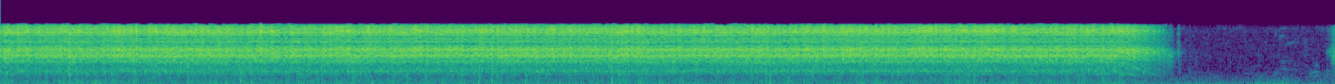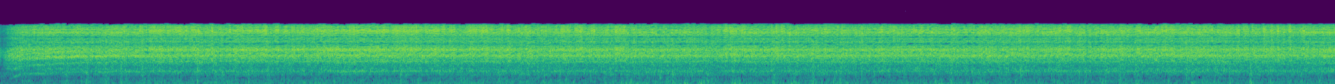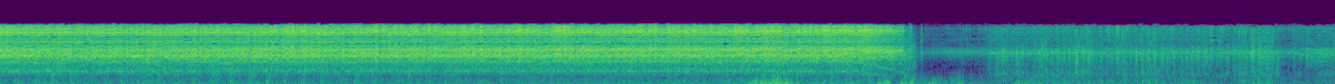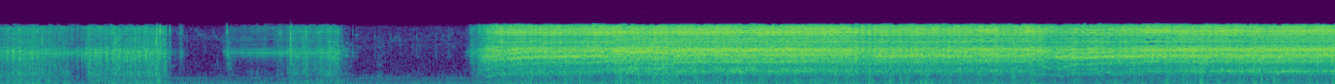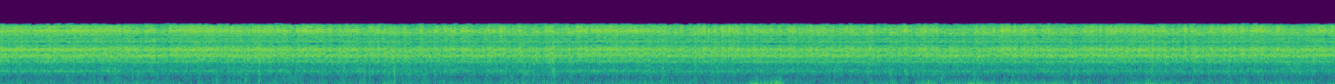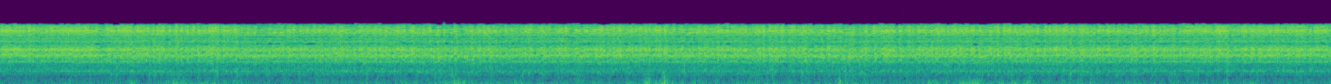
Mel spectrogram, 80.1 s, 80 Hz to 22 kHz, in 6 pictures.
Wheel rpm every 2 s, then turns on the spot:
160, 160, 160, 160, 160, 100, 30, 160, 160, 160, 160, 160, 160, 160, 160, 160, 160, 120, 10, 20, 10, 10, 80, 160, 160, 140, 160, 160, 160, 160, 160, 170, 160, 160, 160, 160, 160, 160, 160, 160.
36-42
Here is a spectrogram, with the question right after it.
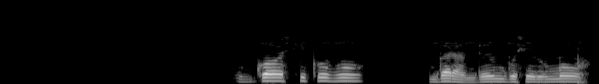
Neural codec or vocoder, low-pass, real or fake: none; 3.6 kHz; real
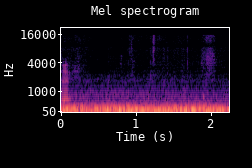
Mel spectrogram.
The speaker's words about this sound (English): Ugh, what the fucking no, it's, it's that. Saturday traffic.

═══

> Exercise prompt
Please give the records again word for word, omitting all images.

> Written reply
Mel spectrogram, 80.1 s, 80 Hz to 22 kHz, in 6 pictures.
Wheel rpm every 2 s, then turns on the spot:
160, 160, 160, 160, 160, 100, 30, 160, 160, 160, 160, 160, 160, 160, 160, 160, 160, 120, 10, 20, 10, 10, 80, 160, 160, 140, 160, 160, 160, 160, 160, 170, 160, 160, 160, 160, 160, 160, 160, 160.
36-42
Here is a spectrogram, with the question right after it.
Neural codec or vocoder, low-pass, real or fake: none; 3.6 kHz; real
Mel spectrogram.
The speaker's words about this sound (English): Ugh, what the fucking no, it's, it's that. Saturday traffic.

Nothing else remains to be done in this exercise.